── Supplied data
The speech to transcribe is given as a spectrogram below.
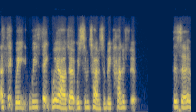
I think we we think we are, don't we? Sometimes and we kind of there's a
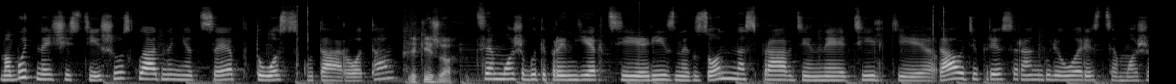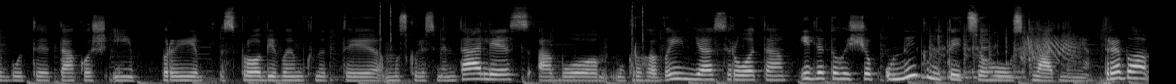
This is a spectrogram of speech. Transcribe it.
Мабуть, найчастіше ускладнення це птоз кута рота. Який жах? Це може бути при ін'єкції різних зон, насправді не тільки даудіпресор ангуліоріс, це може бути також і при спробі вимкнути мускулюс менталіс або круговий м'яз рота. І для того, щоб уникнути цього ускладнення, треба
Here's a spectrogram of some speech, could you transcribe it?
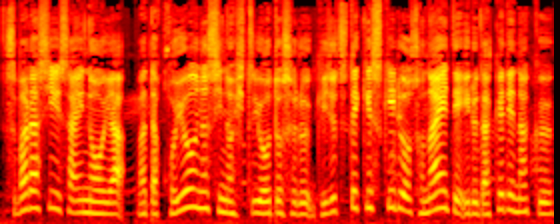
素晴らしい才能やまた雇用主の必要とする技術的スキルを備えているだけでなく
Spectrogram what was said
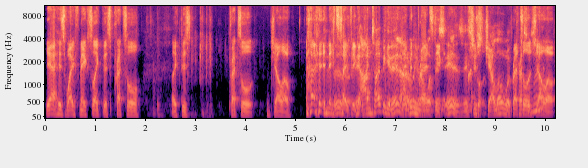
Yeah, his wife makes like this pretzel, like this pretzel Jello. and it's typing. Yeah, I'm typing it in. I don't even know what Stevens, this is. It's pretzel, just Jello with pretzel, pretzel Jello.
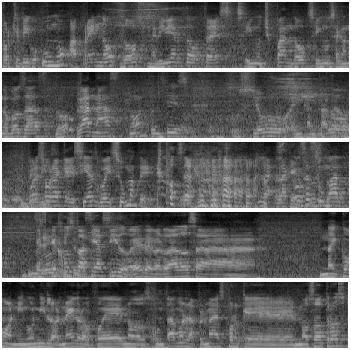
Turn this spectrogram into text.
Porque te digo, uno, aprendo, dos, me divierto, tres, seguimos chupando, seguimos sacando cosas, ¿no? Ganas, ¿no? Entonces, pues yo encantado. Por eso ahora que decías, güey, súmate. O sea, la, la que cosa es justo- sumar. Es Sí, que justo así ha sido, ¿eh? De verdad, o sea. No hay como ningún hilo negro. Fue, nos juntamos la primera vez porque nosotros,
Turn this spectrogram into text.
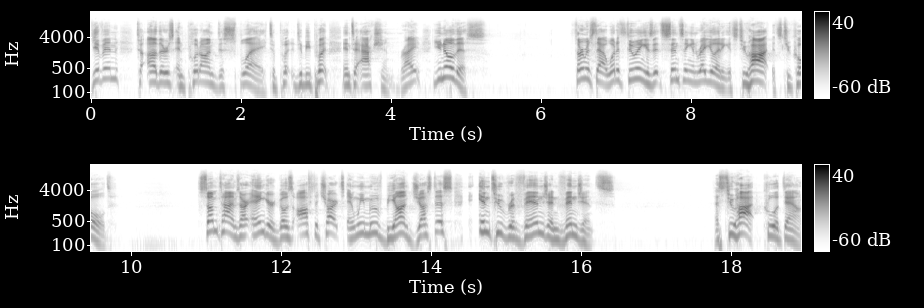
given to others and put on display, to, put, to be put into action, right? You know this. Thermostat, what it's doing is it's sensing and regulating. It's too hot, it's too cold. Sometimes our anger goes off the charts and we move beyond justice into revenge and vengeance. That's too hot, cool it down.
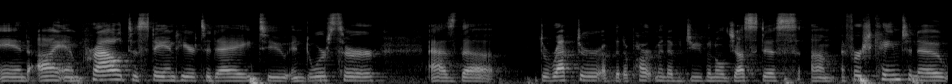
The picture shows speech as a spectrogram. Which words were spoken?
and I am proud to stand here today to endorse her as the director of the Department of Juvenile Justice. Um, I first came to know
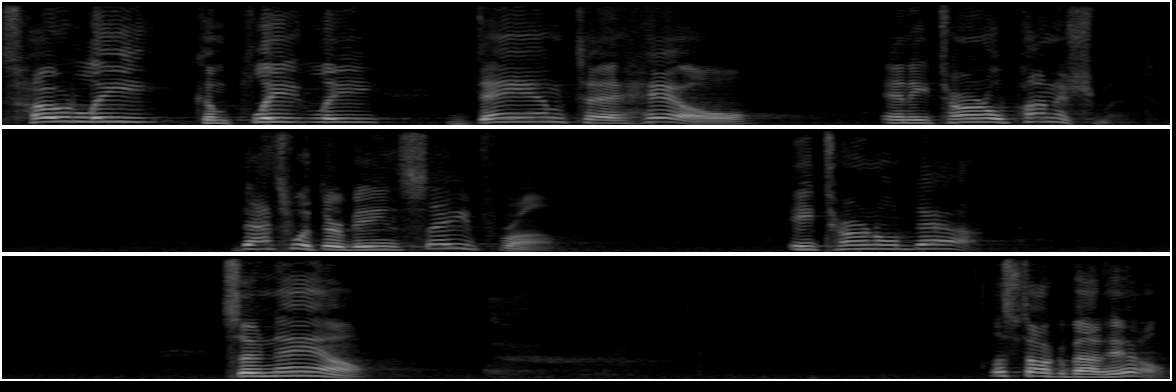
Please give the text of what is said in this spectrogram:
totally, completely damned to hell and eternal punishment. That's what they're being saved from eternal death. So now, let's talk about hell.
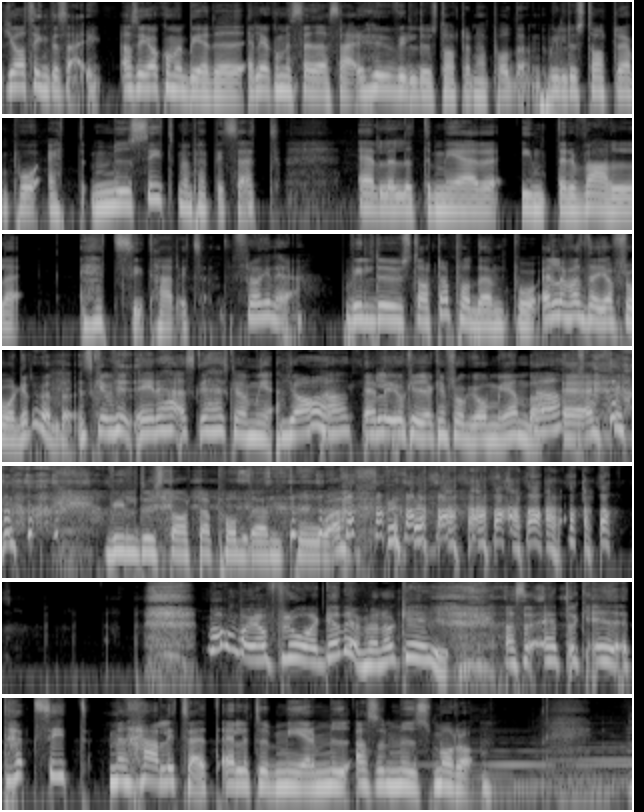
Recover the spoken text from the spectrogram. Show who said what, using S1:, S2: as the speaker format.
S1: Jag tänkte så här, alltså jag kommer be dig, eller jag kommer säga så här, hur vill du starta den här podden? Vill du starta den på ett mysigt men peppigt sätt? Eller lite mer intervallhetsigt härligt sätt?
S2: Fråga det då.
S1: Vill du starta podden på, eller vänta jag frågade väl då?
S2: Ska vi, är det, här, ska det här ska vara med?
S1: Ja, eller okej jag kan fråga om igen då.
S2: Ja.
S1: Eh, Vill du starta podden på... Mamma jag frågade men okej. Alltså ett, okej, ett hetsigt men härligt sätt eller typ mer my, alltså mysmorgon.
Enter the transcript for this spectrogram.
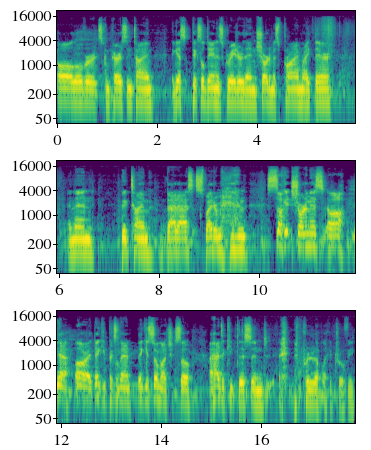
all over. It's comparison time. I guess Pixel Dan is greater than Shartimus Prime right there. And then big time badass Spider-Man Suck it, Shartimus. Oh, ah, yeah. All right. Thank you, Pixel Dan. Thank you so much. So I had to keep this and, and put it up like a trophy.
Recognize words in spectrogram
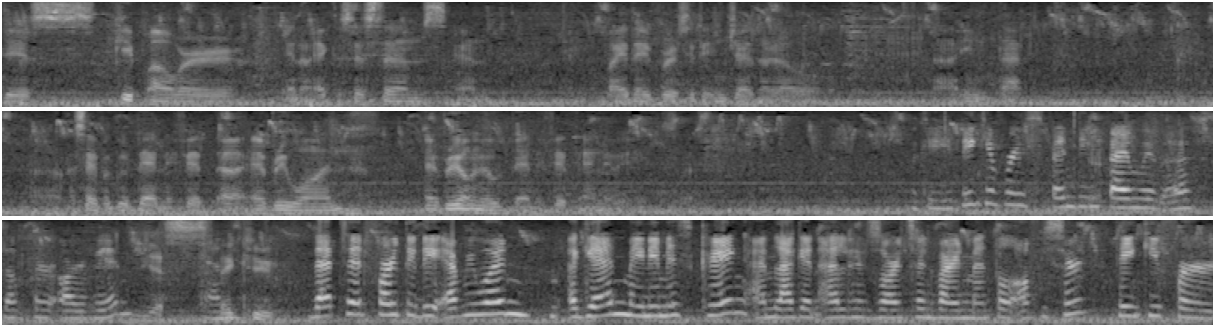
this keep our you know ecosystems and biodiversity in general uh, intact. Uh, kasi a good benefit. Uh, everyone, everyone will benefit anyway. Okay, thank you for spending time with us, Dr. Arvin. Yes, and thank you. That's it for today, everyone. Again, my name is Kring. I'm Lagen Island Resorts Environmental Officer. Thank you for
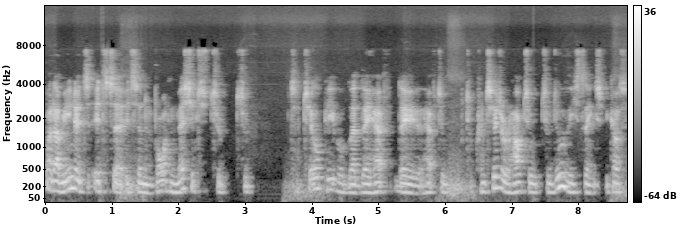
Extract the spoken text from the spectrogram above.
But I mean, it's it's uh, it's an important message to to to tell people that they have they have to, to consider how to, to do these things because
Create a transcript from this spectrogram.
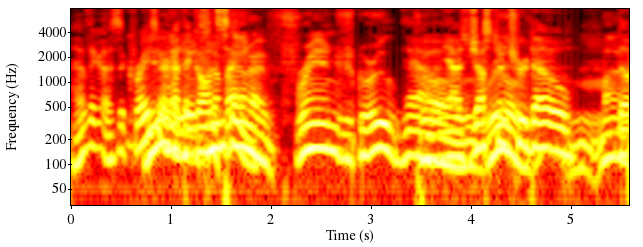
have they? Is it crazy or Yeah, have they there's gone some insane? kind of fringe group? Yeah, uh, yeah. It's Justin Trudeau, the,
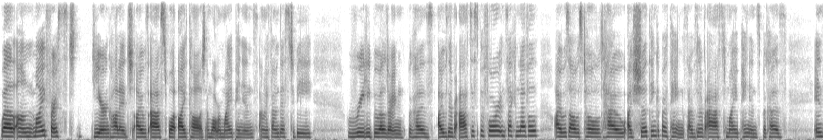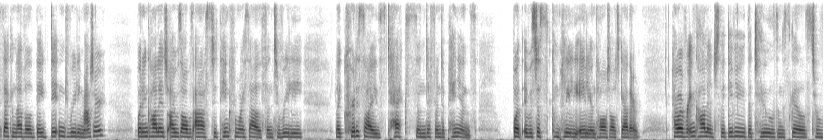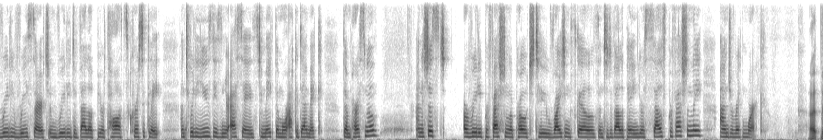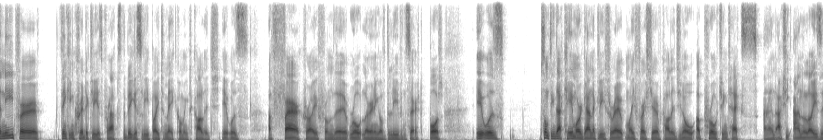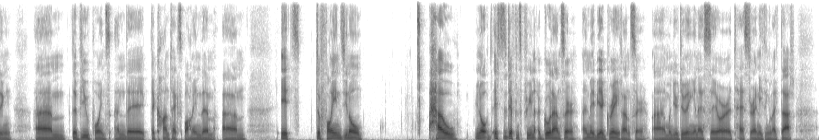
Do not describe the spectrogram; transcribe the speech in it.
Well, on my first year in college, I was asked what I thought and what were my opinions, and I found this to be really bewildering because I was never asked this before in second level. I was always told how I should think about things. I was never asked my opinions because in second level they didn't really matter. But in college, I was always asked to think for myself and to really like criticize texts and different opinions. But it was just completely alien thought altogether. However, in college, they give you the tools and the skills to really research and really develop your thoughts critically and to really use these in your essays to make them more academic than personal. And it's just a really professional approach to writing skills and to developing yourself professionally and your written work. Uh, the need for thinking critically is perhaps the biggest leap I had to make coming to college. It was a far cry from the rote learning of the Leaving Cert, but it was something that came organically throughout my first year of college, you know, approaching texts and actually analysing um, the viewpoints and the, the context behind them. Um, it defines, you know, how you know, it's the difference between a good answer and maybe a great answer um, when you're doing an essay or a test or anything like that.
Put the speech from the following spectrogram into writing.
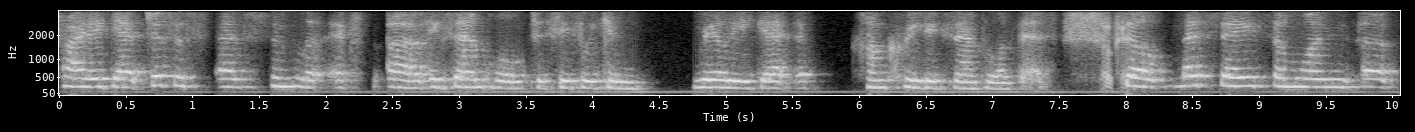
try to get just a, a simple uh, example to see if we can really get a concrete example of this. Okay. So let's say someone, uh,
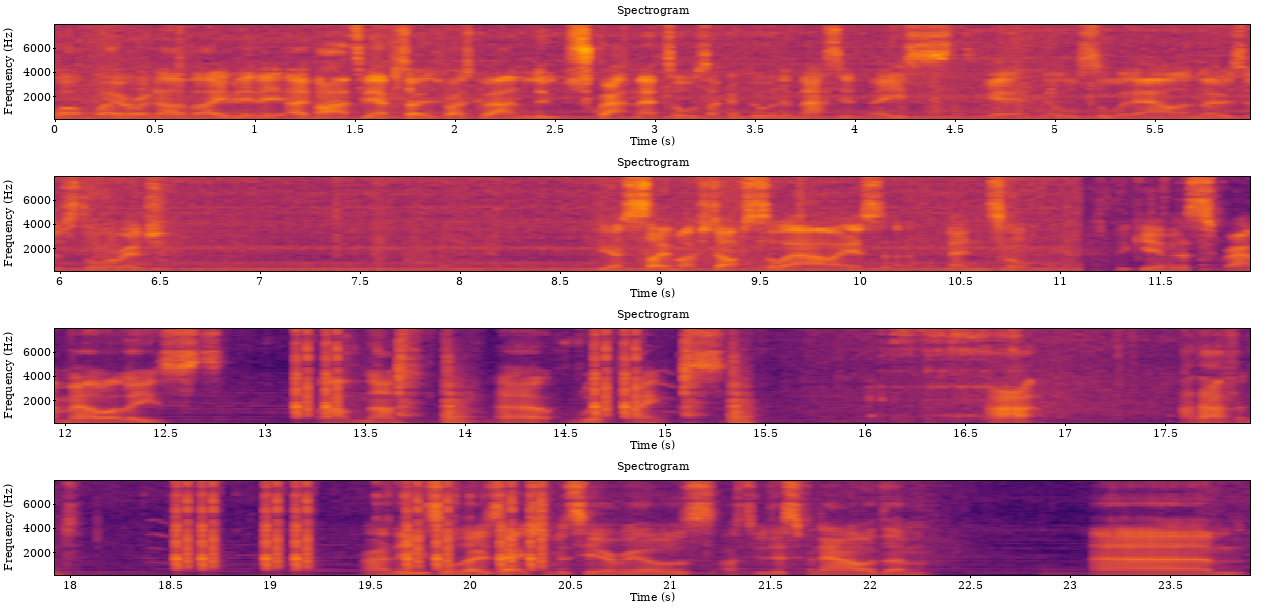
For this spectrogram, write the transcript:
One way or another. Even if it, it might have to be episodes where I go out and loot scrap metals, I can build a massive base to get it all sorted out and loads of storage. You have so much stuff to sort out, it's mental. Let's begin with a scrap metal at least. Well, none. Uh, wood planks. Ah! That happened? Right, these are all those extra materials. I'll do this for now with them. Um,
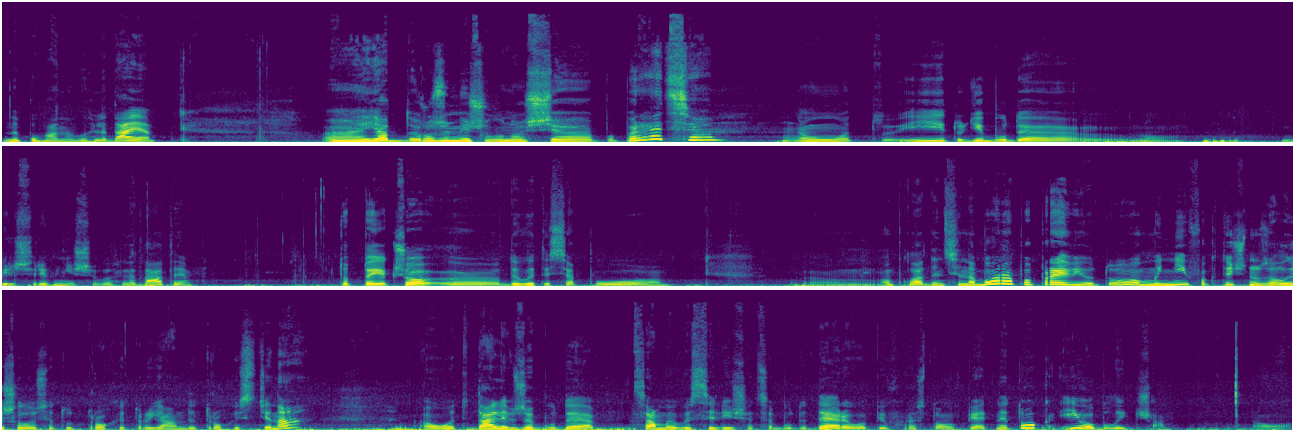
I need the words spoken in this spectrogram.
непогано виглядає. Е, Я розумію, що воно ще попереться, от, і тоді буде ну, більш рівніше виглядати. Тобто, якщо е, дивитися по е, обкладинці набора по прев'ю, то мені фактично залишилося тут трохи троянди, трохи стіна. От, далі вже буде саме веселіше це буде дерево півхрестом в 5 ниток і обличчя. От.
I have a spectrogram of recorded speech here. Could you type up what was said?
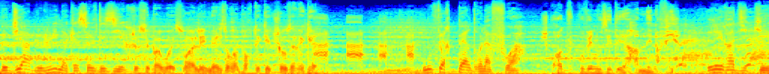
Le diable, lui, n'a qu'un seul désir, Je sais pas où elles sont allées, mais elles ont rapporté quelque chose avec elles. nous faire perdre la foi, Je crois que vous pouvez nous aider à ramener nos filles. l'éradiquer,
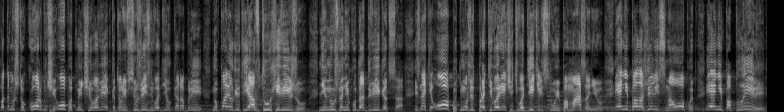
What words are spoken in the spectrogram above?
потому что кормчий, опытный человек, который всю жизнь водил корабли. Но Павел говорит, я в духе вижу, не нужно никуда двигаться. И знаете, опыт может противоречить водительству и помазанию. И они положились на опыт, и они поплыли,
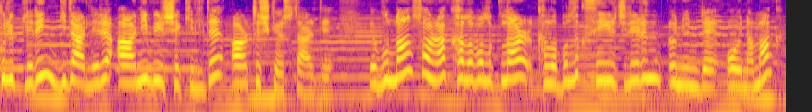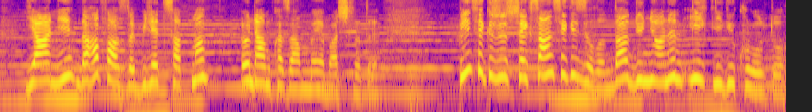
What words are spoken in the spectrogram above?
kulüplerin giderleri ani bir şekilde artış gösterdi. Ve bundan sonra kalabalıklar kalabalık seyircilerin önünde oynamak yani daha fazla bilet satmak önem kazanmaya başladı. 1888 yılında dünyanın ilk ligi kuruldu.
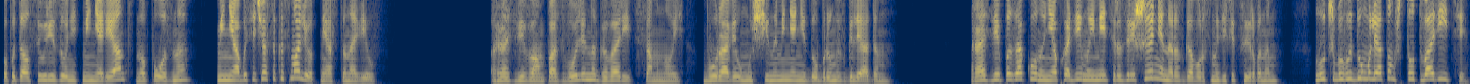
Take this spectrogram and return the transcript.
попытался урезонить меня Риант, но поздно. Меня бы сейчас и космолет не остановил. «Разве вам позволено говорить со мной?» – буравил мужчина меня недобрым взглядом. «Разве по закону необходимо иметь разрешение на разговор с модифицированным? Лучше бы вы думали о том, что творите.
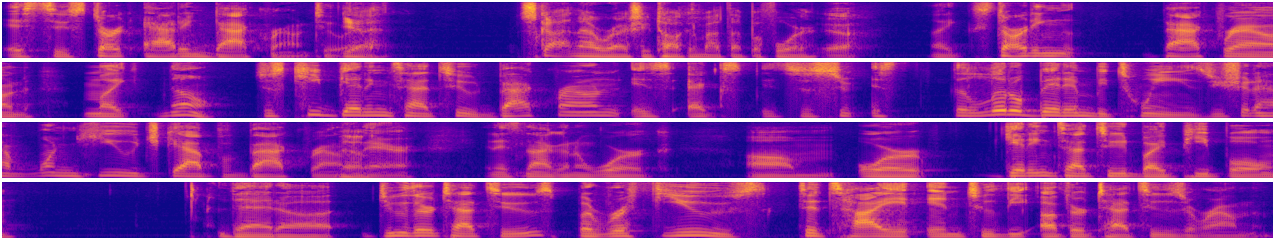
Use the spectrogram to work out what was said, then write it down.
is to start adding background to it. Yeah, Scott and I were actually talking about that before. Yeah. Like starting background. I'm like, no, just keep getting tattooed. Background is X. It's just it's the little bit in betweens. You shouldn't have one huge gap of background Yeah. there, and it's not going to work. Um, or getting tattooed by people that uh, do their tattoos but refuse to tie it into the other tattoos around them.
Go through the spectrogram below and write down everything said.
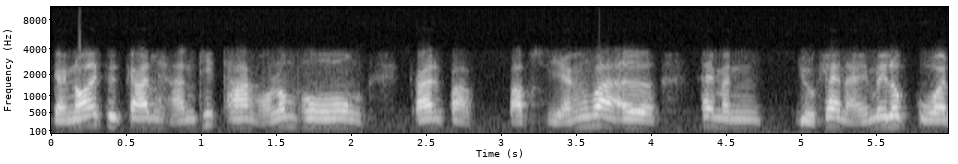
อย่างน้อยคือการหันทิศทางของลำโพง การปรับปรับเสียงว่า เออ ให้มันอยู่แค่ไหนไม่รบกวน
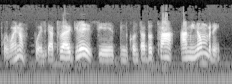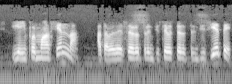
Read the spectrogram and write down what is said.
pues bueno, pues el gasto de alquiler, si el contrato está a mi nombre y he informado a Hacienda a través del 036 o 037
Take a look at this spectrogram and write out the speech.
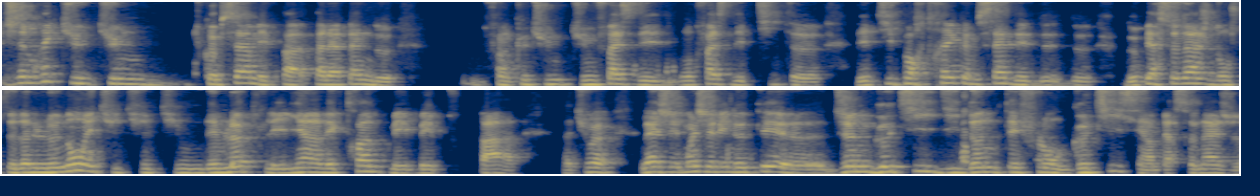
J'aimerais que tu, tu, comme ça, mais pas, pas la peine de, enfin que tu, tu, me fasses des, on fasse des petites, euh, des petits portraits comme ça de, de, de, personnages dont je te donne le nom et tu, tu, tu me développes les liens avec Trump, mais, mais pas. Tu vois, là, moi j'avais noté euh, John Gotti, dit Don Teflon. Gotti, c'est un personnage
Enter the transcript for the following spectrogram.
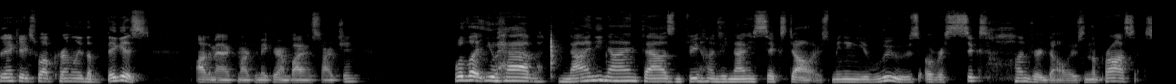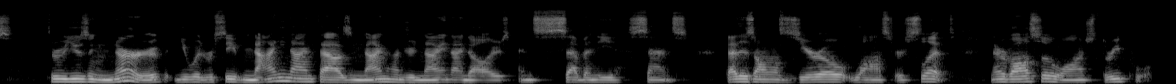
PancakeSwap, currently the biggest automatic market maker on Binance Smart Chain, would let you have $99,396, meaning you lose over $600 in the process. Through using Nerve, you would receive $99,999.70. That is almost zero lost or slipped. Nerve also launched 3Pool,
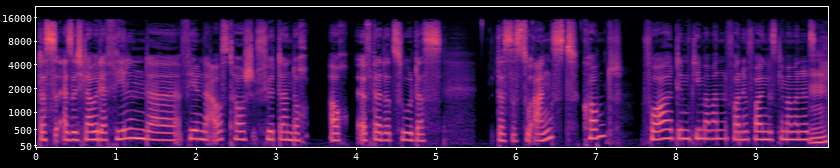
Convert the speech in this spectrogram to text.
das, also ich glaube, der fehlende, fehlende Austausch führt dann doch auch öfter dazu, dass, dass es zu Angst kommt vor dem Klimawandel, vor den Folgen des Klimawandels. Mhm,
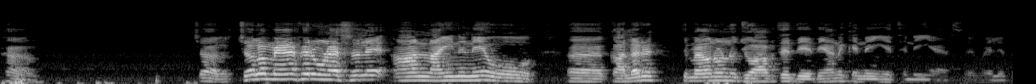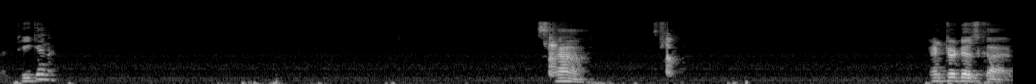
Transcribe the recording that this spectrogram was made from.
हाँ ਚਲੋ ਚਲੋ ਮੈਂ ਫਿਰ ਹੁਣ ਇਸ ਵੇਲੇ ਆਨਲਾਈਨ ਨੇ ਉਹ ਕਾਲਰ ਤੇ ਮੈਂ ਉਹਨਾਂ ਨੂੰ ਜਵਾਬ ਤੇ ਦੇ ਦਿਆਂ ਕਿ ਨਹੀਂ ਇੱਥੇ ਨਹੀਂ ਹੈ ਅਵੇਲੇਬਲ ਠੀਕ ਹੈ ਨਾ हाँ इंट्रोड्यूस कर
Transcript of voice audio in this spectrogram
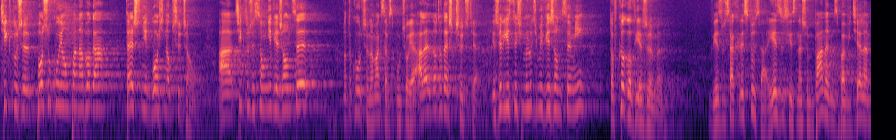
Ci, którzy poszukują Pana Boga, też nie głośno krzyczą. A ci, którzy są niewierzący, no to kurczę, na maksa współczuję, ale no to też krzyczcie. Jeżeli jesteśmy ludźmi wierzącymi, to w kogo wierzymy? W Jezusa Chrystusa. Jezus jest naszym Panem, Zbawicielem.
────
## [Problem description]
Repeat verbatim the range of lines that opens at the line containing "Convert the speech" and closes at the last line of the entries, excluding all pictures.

## [Task response]
Convert the speech in this spectrogram to text.
das, also ich glaube, der fehlende, fehlende Austausch führt dann doch auch öfter dazu, dass, dass es zu Angst kommt vor dem Klimawandel, vor den Folgen des Klimawandels. Mhm,
Transcribe the recording that this spectrogram was made from.
हाँ ਚਲੋ ਚਲੋ ਮੈਂ ਫਿਰ ਹੁਣ ਇਸ ਵੇਲੇ ਆਨਲਾਈਨ ਨੇ ਉਹ ਕਾਲਰ ਤੇ ਮੈਂ ਉਹਨਾਂ ਨੂੰ ਜਵਾਬ ਤੇ ਦੇ ਦਿਆਂ ਕਿ ਨਹੀਂ ਇੱਥੇ ਨਹੀਂ ਹੈ ਅਵੇਲੇਬਲ ਠੀਕ ਹੈ ਨਾ हाँ इंट्रोड्यूस कर
Transcript of voice audio in this spectrogram
Ci, którzy poszukują Pana Boga, też nie głośno krzyczą. A ci, którzy są niewierzący, no to kurczę, na maksa współczuję, ale no to też krzyczcie. Jeżeli jesteśmy ludźmi wierzącymi, to w kogo wierzymy? W Jezusa Chrystusa. Jezus jest naszym Panem, Zbawicielem.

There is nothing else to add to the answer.